G-Cloud director Chris Chant has confirmed that after a week of the government hosting programme being open to the public sector, no services have yet been bought via the CloudStore.
Version 1.0 of the CloudStore opened last week and provides an online portal for the public sector to choose from over 1,700 cloud services provided by 257 suppliers, over half of which are SMEs.
Chant said that although no services had been purchased yet, a lot of interest has been generated.
“Have any organisations bought services off the CloudStore yet? No. But there are companies reporting all over the place that they are getting approached by public sector organisations as a result of seeing stuff on there, so it will happen,” said Chant.
“We have got estimated savings for next year of £20m, and due to the nature of the services, if someone signed a Software-as-a-Service solution tomorrow, I don’t see why in a month’s time people couldn’t be using that,” he added.
“It’s not like it takes time to fire up some of these services, and I expect we will soon see people using them”.
Georgina O’Toole, director at analyst firm Tech Market View, admitted that it is probably a bit soon for services to have been sold, but also suggests that SME suppliers that have been signed into the framework don’t expect much business from the CloudStore.
“It’s probably still early days to be honest. Having said that, a few people I have spoken to about it, a few of the SMEs for example, don’t seem hugely confident about the level of business they will get through it,” said O’Toole.
“One comment someone put to me was that they certainly haven’t put any revenue forecasts against it. I think it’s just from their previous experience of frameworks,” she added.
Chant, however, believes that the CloudStore is a brilliant opportunity for SMEs to secure public sector contracts, where previously it had been too expensive for some to successfully navigate the tender process.
He thinks the transparency in pricing on the site will highlight to public sector organisations the disparity between what large system integrators (SIs) charge and what SMEs are able to offer.
“Would I be worried if I were one of the large SIs in the framework? I’d be terrified,” Chant explained.
“If you take the time to look through the CloudStore, some of the pricing is massively different. There are compute services on there that we know people are paying over £2,000 a month for, where an SME is offering a similar service in the framework for under £200,” he added.
“It seems to me that if I was in their position I’d be a bit concerned”.

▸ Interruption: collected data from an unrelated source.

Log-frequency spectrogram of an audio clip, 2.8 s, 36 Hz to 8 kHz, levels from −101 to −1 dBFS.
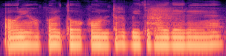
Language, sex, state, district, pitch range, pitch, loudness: Hindi, male, Uttar Pradesh, Shamli, 110-115 Hz, 110 Hz, -19 LUFS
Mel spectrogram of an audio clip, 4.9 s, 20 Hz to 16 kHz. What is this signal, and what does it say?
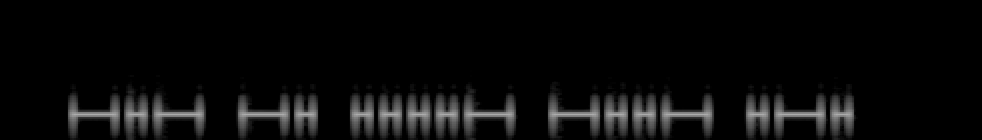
Morse code, heard as a keyed tone, about 20 wpm, 700 Hz. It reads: KN4XR
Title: Speed Racing - USA 2x2 Call Signs 17wpm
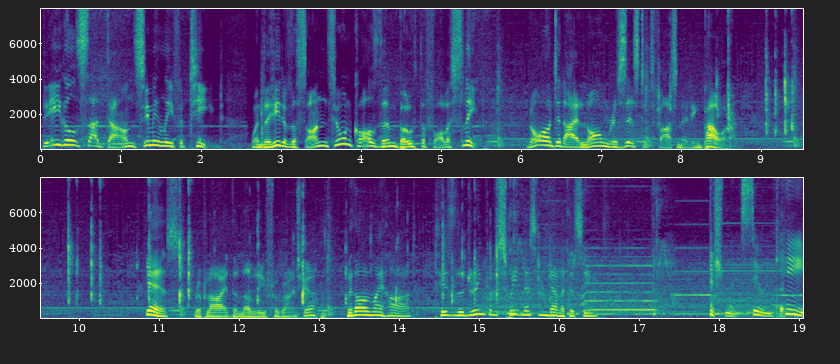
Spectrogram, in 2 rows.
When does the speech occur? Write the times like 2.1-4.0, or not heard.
0.0-8.8, 10.8-16.6, 17.9-19.0.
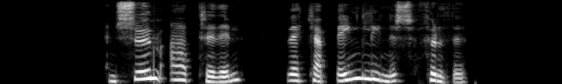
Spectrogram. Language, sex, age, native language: Icelandic, female, 30-39, Icelandic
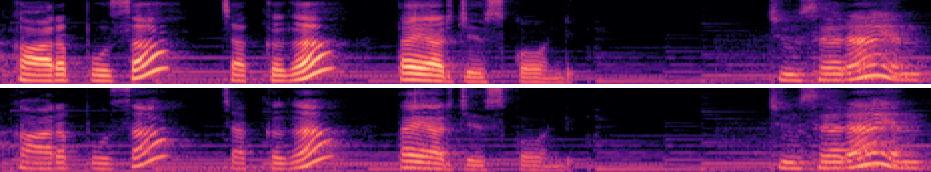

It was also reported yesterday that a power outage on Microsoft Azure, the platform that Cloudstore is hosted on, suffered an outage and has caused the CloudStore site to go down for many hours. Meanwhile, Chant also confirmed this week that the next iteration of the CloudStore will be based on open source Software.